BEGIN MATERIALS PROVIDED
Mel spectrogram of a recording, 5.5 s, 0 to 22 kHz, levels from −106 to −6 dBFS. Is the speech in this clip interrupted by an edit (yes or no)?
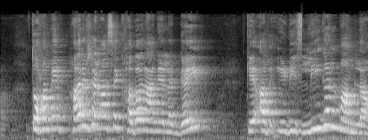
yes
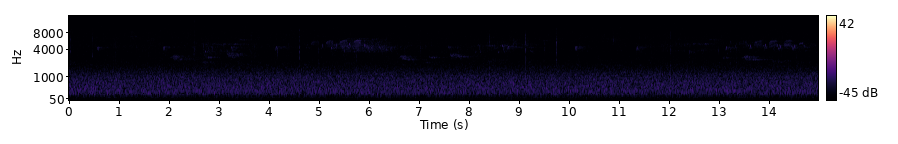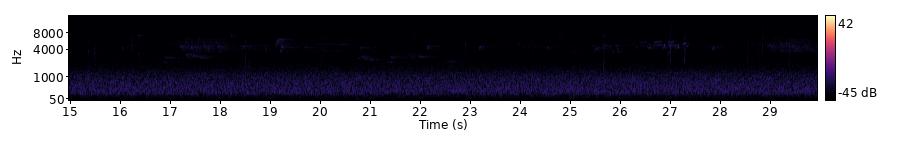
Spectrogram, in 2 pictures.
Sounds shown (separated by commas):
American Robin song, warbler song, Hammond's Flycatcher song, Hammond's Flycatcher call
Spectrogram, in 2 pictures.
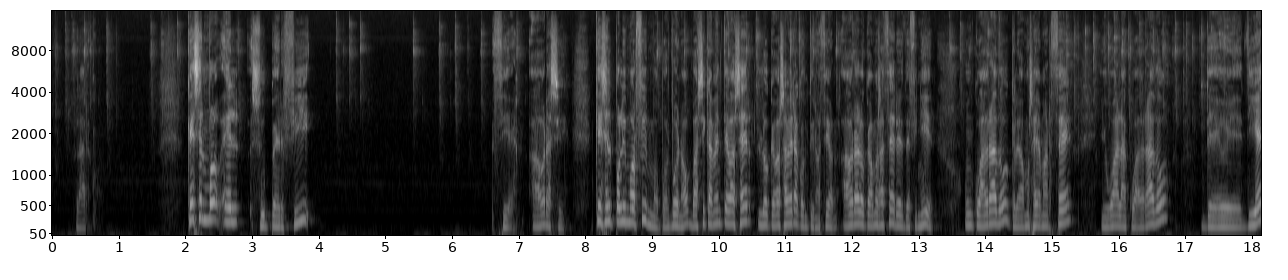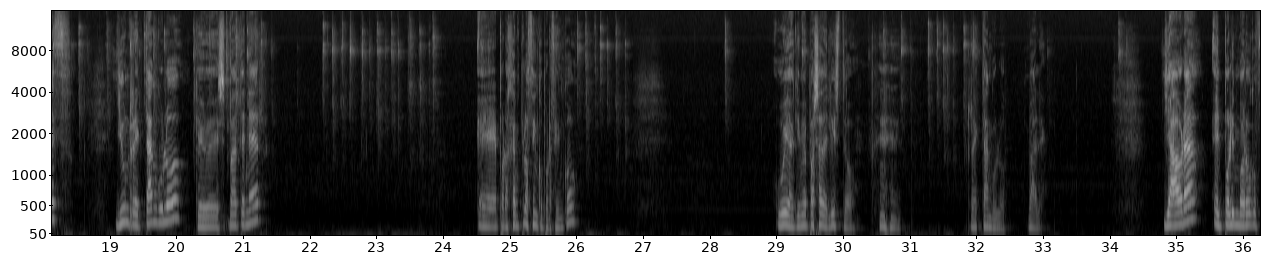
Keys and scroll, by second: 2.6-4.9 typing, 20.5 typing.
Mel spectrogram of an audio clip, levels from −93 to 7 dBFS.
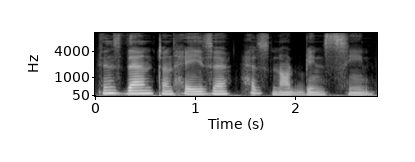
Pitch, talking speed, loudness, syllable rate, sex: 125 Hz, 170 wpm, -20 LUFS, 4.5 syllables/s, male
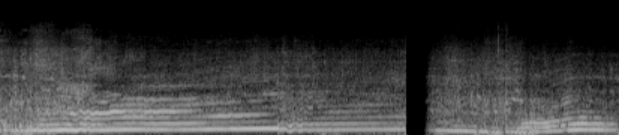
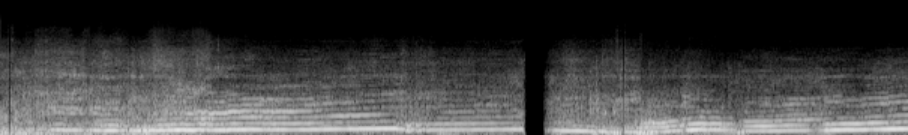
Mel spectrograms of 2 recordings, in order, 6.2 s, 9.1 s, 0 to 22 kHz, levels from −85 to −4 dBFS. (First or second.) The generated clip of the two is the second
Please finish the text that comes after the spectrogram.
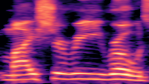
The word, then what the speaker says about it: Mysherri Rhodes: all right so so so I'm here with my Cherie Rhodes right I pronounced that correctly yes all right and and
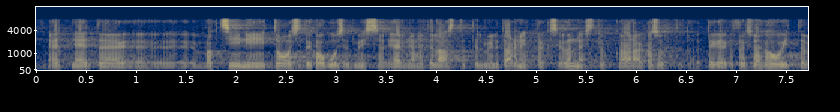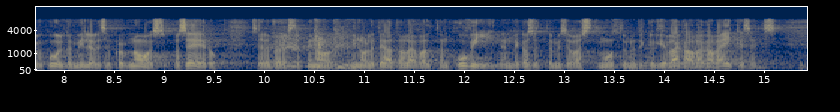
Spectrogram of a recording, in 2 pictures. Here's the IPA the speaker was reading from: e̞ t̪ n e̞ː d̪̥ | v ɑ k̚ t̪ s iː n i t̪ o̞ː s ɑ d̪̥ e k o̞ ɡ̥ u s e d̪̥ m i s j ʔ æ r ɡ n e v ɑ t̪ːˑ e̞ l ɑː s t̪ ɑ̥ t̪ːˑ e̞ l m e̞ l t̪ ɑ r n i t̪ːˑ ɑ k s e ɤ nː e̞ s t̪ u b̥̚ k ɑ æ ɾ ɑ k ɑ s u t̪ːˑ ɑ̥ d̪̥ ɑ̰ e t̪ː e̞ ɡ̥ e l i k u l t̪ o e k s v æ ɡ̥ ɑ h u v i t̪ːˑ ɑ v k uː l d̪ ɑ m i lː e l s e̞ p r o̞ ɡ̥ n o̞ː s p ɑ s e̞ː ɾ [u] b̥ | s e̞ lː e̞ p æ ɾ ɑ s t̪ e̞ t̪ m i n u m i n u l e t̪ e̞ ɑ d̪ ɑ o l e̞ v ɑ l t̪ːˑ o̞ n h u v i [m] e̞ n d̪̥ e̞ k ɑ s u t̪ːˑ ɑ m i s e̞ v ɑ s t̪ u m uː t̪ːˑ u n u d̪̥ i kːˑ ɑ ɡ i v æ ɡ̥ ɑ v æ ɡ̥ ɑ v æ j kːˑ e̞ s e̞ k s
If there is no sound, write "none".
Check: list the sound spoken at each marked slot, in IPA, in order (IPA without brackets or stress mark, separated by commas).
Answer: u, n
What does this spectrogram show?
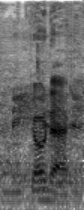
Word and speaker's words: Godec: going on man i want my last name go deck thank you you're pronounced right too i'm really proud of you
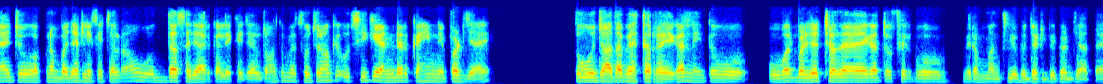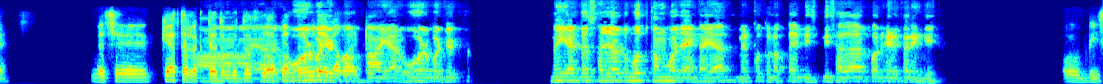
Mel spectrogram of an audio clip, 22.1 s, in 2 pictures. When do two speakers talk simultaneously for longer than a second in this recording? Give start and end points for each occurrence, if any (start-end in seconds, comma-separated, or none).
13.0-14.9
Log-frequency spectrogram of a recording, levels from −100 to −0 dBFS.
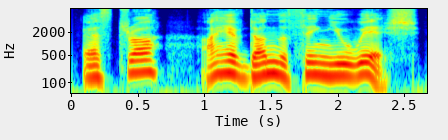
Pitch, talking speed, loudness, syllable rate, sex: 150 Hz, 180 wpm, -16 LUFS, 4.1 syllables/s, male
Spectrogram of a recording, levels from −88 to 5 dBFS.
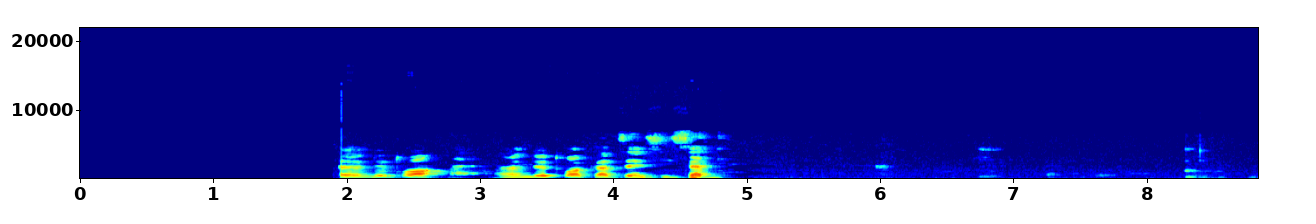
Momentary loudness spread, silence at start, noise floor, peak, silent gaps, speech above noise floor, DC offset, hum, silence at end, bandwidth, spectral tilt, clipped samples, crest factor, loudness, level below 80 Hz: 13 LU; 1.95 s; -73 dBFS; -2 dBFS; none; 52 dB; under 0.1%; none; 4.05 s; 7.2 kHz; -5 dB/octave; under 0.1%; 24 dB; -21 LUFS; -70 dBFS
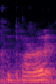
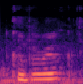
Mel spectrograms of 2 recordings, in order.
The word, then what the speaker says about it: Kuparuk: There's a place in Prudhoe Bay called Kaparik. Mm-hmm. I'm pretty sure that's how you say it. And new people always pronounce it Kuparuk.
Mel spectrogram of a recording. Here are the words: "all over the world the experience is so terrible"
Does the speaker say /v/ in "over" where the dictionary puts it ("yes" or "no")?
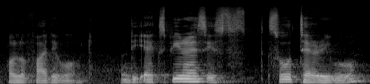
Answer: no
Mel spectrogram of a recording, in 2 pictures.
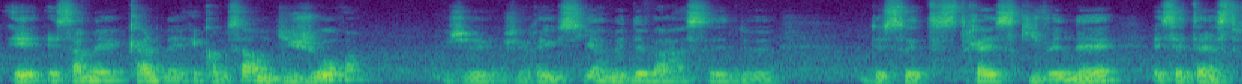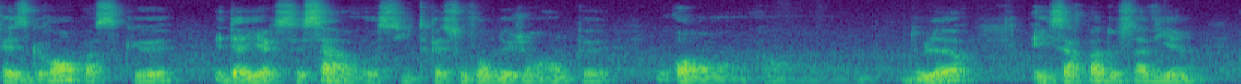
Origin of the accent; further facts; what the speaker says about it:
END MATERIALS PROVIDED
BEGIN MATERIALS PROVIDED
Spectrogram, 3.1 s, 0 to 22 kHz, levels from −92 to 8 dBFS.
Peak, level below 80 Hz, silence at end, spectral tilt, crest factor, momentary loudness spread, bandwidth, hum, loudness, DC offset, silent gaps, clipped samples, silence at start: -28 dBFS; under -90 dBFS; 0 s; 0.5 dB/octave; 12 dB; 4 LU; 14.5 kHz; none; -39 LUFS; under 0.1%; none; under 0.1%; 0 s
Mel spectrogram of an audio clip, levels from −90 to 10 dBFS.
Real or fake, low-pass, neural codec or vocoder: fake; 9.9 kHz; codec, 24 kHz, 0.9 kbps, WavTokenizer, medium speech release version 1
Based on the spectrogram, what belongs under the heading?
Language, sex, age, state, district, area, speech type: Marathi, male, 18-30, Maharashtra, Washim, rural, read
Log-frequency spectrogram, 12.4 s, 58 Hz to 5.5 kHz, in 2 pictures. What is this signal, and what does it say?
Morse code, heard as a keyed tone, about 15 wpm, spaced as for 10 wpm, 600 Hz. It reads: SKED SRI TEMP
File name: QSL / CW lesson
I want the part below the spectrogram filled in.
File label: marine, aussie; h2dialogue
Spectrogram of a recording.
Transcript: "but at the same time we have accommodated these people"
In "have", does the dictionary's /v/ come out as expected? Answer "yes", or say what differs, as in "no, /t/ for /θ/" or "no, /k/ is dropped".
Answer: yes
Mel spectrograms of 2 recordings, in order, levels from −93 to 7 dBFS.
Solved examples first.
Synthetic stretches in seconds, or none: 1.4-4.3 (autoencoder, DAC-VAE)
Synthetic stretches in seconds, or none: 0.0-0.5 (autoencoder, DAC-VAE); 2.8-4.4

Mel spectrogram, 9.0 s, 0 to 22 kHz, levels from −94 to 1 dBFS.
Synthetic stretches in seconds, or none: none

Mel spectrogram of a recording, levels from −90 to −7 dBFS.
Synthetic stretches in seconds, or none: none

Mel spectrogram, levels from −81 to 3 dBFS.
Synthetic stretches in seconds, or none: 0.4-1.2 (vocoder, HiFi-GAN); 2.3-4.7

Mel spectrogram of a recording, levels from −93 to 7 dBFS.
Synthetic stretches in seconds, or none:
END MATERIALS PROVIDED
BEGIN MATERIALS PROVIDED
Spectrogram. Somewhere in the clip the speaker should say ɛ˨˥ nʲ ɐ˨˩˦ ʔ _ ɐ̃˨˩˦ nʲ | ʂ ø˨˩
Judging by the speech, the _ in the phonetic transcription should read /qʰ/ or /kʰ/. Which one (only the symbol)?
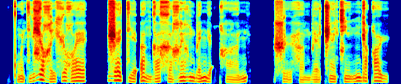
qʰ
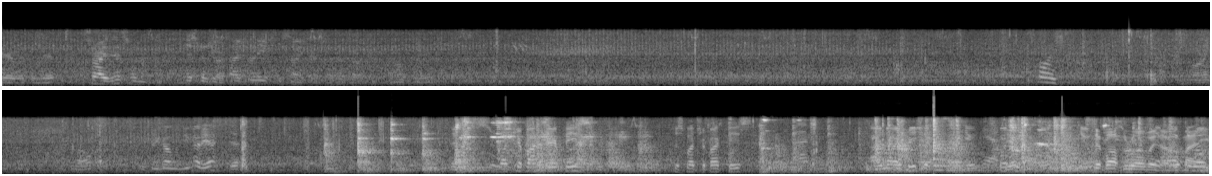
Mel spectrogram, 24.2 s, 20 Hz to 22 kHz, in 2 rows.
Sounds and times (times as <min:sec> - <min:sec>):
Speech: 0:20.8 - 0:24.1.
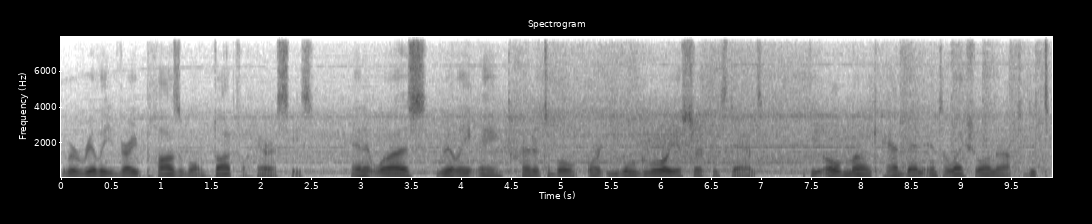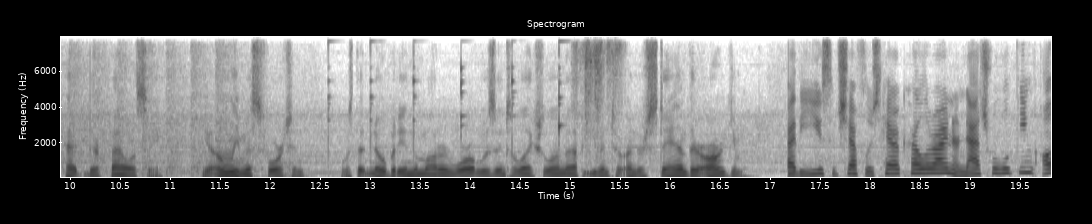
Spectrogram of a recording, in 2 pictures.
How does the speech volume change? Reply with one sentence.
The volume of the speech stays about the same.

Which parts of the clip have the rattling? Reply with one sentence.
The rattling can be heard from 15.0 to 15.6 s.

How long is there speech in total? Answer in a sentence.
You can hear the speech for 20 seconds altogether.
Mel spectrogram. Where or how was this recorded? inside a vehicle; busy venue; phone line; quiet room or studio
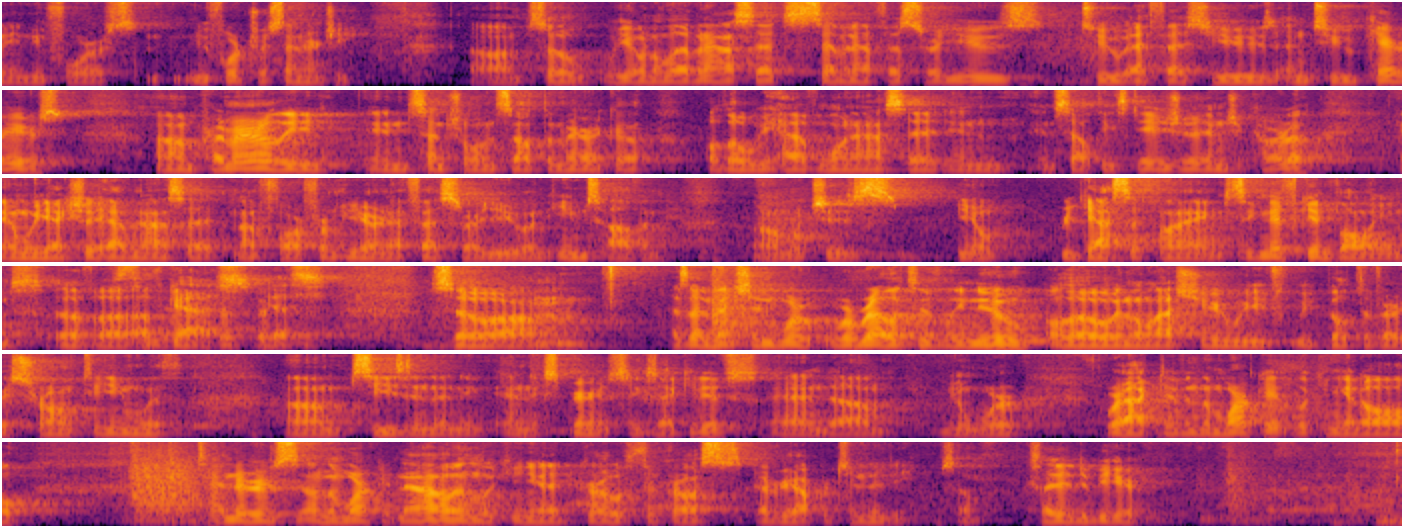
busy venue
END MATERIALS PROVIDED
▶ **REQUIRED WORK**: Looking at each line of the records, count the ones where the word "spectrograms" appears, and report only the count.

▶ **TASK ANSWER**: 3